By Bruce Mirken
A 1999 study showed a modestly
increased risk of certain types of head and neck cancer among marijuana smokers.
Due to methodological limitations, the researchers warned that their
“results need to be interpreted with some caution in drawing causal
inferences.” But warnings about this alleged risk have shown up from time
to time in materials put out by prohibitionist types, including the National Institute on Drug Abuse.
A new study, just published in
the journal Cancer Epidemiology, Biomarkers, & Prevention,
suggests this may have been a false alarm.
Researchers pooled data from five studies, totaling over 9,000 participants
(nearly 30 times the number in the 1999 study) and found that the risk of head
and neck cancer “was not elevated” among those who had ever smoked marijuana
compared to those who hadn’t. Notably, “there was no increasing risk associated
with increasing frequency, duration, or cumulative consumption of marijuana
The researchers note that, due to the small number of long-term, very heavy
marijuana users in the studies, they can’t rule out increased risk from such
very heavy use. But it is striking that the overall cancer risk among marijuana
smokers was slightly lower than nonsmokers, though not enough to be
statistically significant. That was also the case in a major lung cancer study a few
years ago.
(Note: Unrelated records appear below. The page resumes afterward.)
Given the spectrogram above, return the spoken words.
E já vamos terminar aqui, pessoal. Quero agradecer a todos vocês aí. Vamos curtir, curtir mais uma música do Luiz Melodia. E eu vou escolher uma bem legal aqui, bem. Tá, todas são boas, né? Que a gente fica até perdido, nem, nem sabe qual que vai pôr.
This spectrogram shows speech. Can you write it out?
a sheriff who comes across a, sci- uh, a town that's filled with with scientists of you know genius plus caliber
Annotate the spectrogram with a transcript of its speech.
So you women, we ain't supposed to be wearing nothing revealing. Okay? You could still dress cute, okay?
In the new study, there were some subcategories in which the lowered
risk among marijuana smokers came close to statistical significance.
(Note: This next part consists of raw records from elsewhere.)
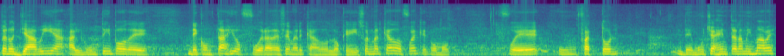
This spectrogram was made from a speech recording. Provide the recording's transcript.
pero ya había algún tipo de, de contagio fuera de ese mercado. Lo que hizo el mercado fue que como fue un factor de mucha gente a la misma vez,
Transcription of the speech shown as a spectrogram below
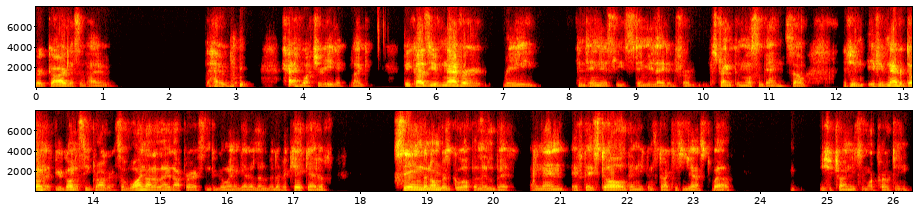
regardless of how how what you're eating, like, because you've never really continuously stimulated for strength and muscle gain. So if you if you've never done it, you're going to see progress. So why not allow that person to go in and get a little bit of a kick out of seeing the numbers go up a little bit, and then if they stall, then you can start to suggest, well, you should try and eat some more protein.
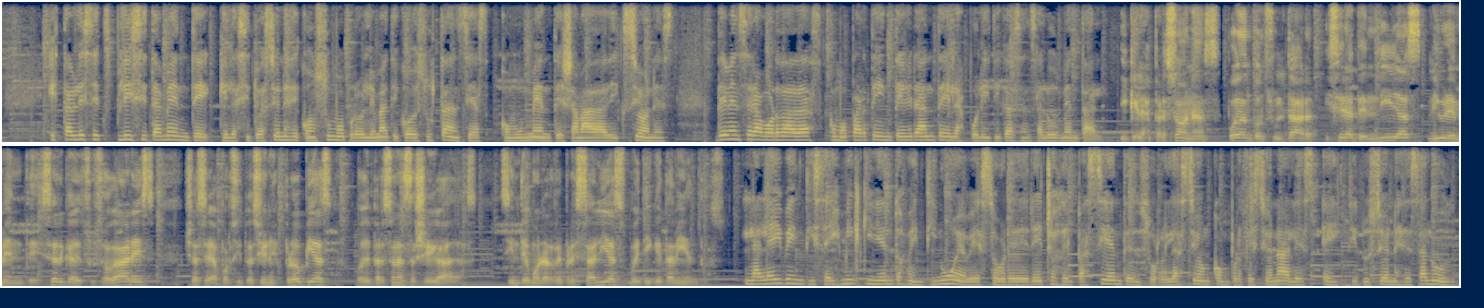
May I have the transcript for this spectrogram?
establece explícitamente que las situaciones de consumo problemático de sustancias, comúnmente llamadas adicciones, deben ser abordadas como parte integrante de las políticas en salud mental. Y que las personas puedan consultar y ser atendidas libremente cerca de sus hogares, ya sea por situaciones propias o de personas allegadas, sin temor a represalias o etiquetamientos. La Ley 26.529 sobre derechos del paciente en su relación con profesionales e instituciones de salud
But don’t expect mere data to put an end to hysterical claims that marijuana is more
carcinogenic than tobacco.